The SC/ST Students Cell of IIT Bombay still did not have a proper mandate directing its objectives, powers, functions, and responsibilities. There was no proper procedure for grievance redressal either. We are pushing the SC/ST Cell to draft a proper mandate document and get it ratified by the institute.
To encourage students to come and talk about caste openly in the campus, an Open House was conducted by the SC/ST Cell in June, 2022. Open house gave a platform and space in the campus for students and faculty to openly talk about their experiences of harassment, discrimination and privilege. Such open house events will encourage more people to come forward and understand more about the issues of caste and help students be more aware of their rights and support structures present.

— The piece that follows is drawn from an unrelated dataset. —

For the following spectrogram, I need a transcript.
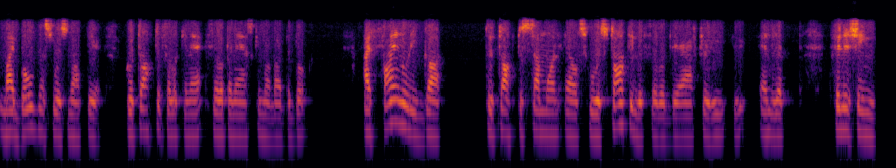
my boldness was not there. Go talk to Philip and, Philip and ask him about the book. I finally got to talk to someone else who was talking to Philip there after he, ended up finishing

The Gender Cell of IIT Bombay introduced a mandatory course for campus sensitization about sexual harassment in workspace in January 2022. We pushed the SC/ST Students Cell to create a similar course on caste sensitization. The work for the course is currently going on and we have made sure that the institute has publicly agreed to make this a compulsory course once it is completed and approved.
IITs need to do at least two-fold things. One is concerning members of the campus community by setting up proper functioning SC/ST Students Cells in all its campuses, reachable to students, and conduct programs to better the conscience of students and more so of the faculties. One thing via the curriculum could be done is to introduce a mandatory sensitization course on caste which students and faculties must attend once during their stay on campus. The campus practices should be more democratic and sensitive to caste and other forms of discrimination.
Another set of things concerns the entry into the campus. IIT should strictly implement the reservation policy as per mandate in student admissions and faculty recruitments. They should fill the past vacancies in the faculties posts and they should also fill the seats of SC/ST/OBC students which they have denied year after year. We hope that we have given justice to the work that our members and many others have done along the years to create a functioning SC/ST Students Cell on campus.